Justice Ginsburg’s most significant Supreme Court opinion on gender equality was United States v. Virginia (VMI) (1996). She wrote a seven-to-one majority opinion finding it unconstitutional, under the Equal Protection Clause of the Fourteenth Amendment, for the state of Virginia to bar women from admission to the Virginia Military Institute. The justice found the applicable level of constitutional review to be a flexible version of the intermediate scrutiny test endorsed by the Court in Craig v. Boren. She called this test ‘‘skeptical scrutiny.’’ Under it, a government gender-based classification will only be upheld if the government can establish an ‘‘exceedingly persuasive justification’’ for it. The government must show that the classification serves important governmental objectives and that the discriminatory means used are substantially related to achieving those objectives.
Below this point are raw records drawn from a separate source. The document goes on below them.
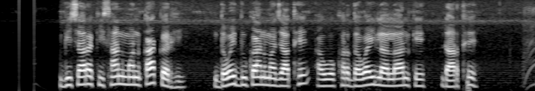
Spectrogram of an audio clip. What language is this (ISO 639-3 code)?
hne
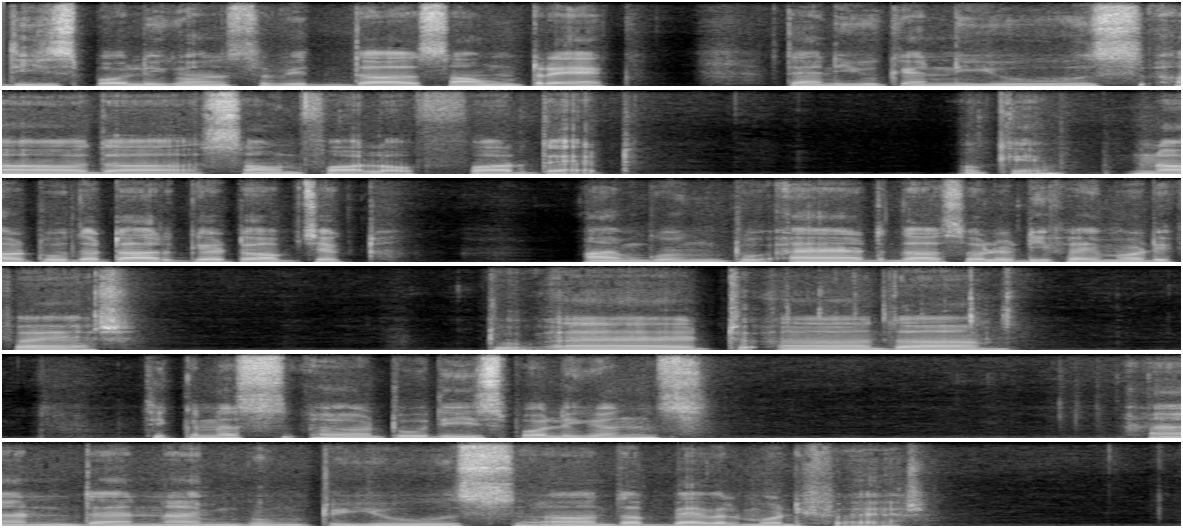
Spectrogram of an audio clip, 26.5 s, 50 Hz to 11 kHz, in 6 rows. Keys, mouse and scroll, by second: 2.5 shift+a, 8.1 click, 8.5-9.1 middle drag, 10.8-12.8 drag, 13.3 middle click, 14.8-17.3 drag, 18.1-18.5 middle drag, 19.5-20.3 middle drag, 21.4 drag, 21.9-24.8 drag, 25.3 middle click.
The justice has expressed disapproval of a rigid categorical approach to the equal protection clause in discrimination cases of any sort. She has voiced concern that the Court’s higher standard of review for race-based classifications has undesirable consequences for Affirmative Action. Justice Ginsburg views a formal tier-based approach to equal protection as undesirable for making government attempts to assist historically disadvantaged racial minorities through Affirmative Action less likely to fend off constitutional attacks than similar efforts to aid women. She views the core idea underlying the equal protection clause as the human rights principle of respect for essential human dignity. Justice Ginsburg believes that basic notions of fairness should guide the Court in resolving discrimination cases. This view is manifested in her dissenting opinion in the case successfully challenging the University of Michigan’s undergraduate Affirmative Action program, Gratz v. Bollinger, 539 U.S. 244 (2003).

As this opinion shows, the justice still retains her belief in the value of analyzing legal issues comparatively, a method that she has endorsed since her very first academic position. In one of her lectures, Justice Ginsburg said:

In my view, comparative analysis emphatically is relevant to the task of interpreting constitutions and enforcing human rights. We are the losers if we neglect what others can tell us about endeavors to eradicate bias against women, minorities, and other disadvantaged groups. For irrational prejudice and rank discrimination are infectious in our world. In this reality, as well as the determination to counter it, we all share.


References and Further Reading

  • Bayer, Linda. Ruth Bader Ginsburg. Philadelphia: Chelsea House, 2000.
  • Baugh, Joyce Ann et al., Justice Ruth Bader Ginsburg: A Preliminary Assessment, University of Toledo Law Review 26 (1994): 1.
  • Celebrating the Jurisprudence of Ruth Bader Ginsburg, New York City Law Review 7 (2002).
  • The Day, Berry and Howard Visiting Scholar, An Open Discussion with Justice Ruth Bader Ginsburg, Connecticut Law Review 36 (Summer 2004): 1033.
  • Ginsburg, Ruth Bader, Remarks for the Celebration of 75 Years of Women’s Enrollment at Columbia Law School, Columbia Law Review 102 (October 2002) 1441.
  • Ginsburg, Ruth Bader, and Deborah Jones Merritt, Fifty- First Cardozo Memorial Lecture Affirmative Action: An International Human Rights Dialogue, Cardozo Law Review 21 (October 1999): 253.
  • Gunther, Gerald, Ruth Bader Ginsburg: A Personal, Very Fond Tribute, University of Hawaii Law Review 20 (Winter 1998): 583.
  • Pressman, Carol, The House That Ruth Built: Justice Ruth Bader Ginsburg, Gender, and Justice, New York Law School Journal of Human Rights 14 (1997): 311.
  • Symposium: Celebration of the Tenth Anniversary of Justice Ruth Bader Ginsburg’s Appointment to the Supreme Court of the United States, Columbia Law Review 104 (January 2004).